__Problem statement__. Every entry must be repeated exactly in the answer.

Saved data entries:

<<<<

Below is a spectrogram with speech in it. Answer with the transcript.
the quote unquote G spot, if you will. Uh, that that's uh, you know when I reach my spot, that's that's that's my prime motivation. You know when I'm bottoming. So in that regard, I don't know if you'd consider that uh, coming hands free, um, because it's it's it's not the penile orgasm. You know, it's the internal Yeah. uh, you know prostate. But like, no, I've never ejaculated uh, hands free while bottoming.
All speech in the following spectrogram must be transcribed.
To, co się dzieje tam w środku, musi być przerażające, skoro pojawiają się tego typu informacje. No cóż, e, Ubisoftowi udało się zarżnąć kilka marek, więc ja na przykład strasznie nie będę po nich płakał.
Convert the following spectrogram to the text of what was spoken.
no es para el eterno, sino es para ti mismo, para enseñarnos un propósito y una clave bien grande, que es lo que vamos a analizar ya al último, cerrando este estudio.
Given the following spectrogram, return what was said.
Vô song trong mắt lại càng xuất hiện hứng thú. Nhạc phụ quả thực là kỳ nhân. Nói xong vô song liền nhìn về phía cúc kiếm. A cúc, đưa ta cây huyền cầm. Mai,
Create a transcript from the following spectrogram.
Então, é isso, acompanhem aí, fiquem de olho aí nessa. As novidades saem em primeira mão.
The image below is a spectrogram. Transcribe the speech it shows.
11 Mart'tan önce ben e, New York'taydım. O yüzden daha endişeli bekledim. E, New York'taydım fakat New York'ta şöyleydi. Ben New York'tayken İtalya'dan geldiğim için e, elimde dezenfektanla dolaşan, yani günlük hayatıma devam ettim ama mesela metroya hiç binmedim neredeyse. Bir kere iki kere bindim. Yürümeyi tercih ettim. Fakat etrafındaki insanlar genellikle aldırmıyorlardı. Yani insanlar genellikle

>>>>

__Exercise answer__.
Below is a spectrogram with speech in it. Answer with the transcript.
the quote unquote G spot, if you will. Uh, that that's uh, you know when I reach my spot, that's that's that's my prime motivation. You know when I'm bottoming. So in that regard, I don't know if you'd consider that uh, coming hands free, um, because it's it's it's not the penile orgasm. You know, it's the internal Yeah. uh, you know prostate. But like, no, I've never ejaculated uh, hands free while bottoming.
All speech in the following spectrogram must be transcribed.
To, co się dzieje tam w środku, musi być przerażające, skoro pojawiają się tego typu informacje. No cóż, e, Ubisoftowi udało się zarżnąć kilka marek, więc ja na przykład strasznie nie będę po nich płakał.
Convert the following spectrogram to the text of what was spoken.
no es para el eterno, sino es para ti mismo, para enseñarnos un propósito y una clave bien grande, que es lo que vamos a analizar ya al último, cerrando este estudio.
Given the following spectrogram, return what was said.
Vô song trong mắt lại càng xuất hiện hứng thú. Nhạc phụ quả thực là kỳ nhân. Nói xong vô song liền nhìn về phía cúc kiếm. A cúc, đưa ta cây huyền cầm. Mai,
Create a transcript from the following spectrogram.
Então, é isso, acompanhem aí, fiquem de olho aí nessa. As novidades saem em primeira mão.
The image below is a spectrogram. Transcribe the speech it shows.
11 Mart'tan önce ben e, New York'taydım. O yüzden daha endişeli bekledim. E, New York'taydım fakat New York'ta şöyleydi. Ben New York'tayken İtalya'dan geldiğim için e, elimde dezenfektanla dolaşan, yani günlük hayatıma devam ettim ama mesela metroya hiç binmedim neredeyse. Bir kere iki kere bindim. Yürümeyi tercih ettim. Fakat etrafındaki insanlar genellikle aldırmıyorlardı. Yani insanlar genellikle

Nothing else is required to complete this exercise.